--- EXERCISE DATA ---
━━━━━━

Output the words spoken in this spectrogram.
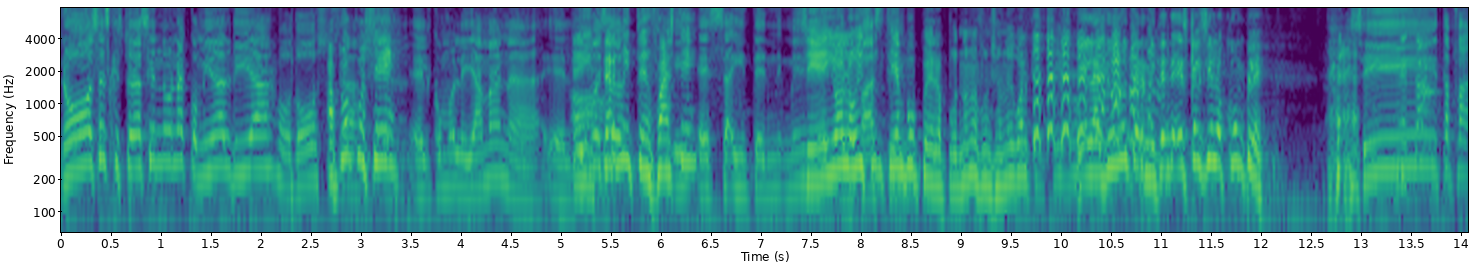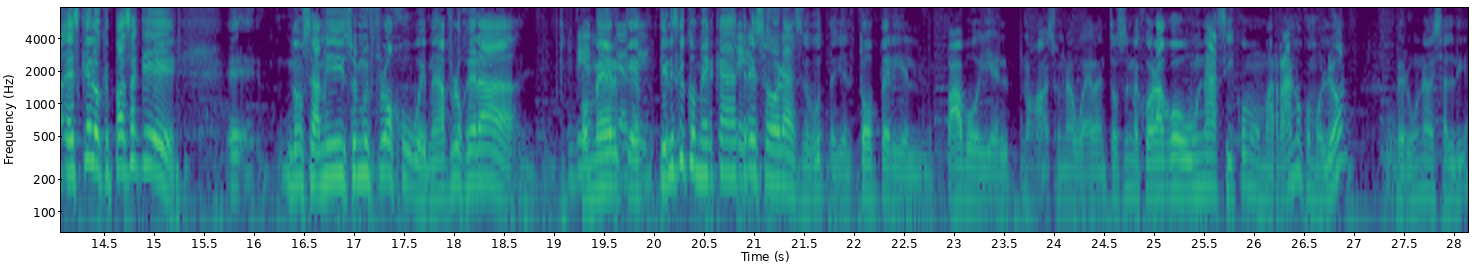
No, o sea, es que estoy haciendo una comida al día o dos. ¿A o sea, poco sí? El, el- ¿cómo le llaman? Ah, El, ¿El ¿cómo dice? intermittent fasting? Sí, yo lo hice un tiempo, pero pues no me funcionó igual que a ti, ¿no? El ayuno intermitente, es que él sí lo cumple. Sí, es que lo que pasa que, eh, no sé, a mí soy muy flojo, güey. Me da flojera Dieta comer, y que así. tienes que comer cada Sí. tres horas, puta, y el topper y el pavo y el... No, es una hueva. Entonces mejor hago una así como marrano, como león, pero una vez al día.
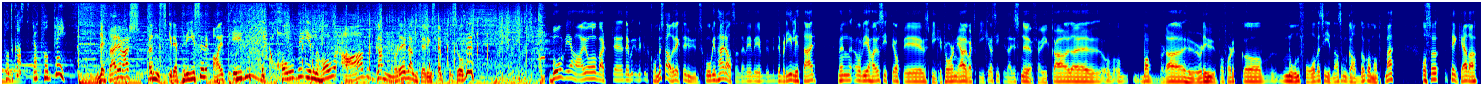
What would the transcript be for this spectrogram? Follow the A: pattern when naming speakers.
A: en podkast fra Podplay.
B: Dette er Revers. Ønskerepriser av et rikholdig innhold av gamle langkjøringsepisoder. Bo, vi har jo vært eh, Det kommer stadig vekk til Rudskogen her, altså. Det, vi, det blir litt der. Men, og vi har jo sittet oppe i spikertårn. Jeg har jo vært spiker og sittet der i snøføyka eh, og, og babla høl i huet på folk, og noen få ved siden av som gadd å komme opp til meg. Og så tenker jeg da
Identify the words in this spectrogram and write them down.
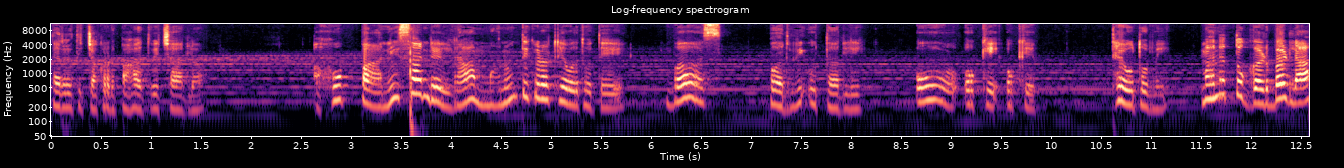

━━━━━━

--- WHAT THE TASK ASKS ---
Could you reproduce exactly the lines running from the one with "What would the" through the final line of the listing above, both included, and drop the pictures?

--- RESPONSE ---
What would the transcript be for this spectrogram? Follow the A: pattern when naming speakers.
A: en podkast fra Podplay.
B: Dette er Revers. Ønskerepriser av et rikholdig innhold av gamle langkjøringsepisoder. Bo, vi har jo vært eh, Det kommer stadig vekk til Rudskogen her, altså. Det, vi, det blir litt der. Men, og vi har jo sittet oppe i spikertårn. Jeg har jo vært spiker og sittet der i snøføyka eh, og, og babla høl i huet på folk, og noen få ved siden av som gadd å komme opp til meg. Og så tenker jeg da
Identify the words in this spectrogram and write them down.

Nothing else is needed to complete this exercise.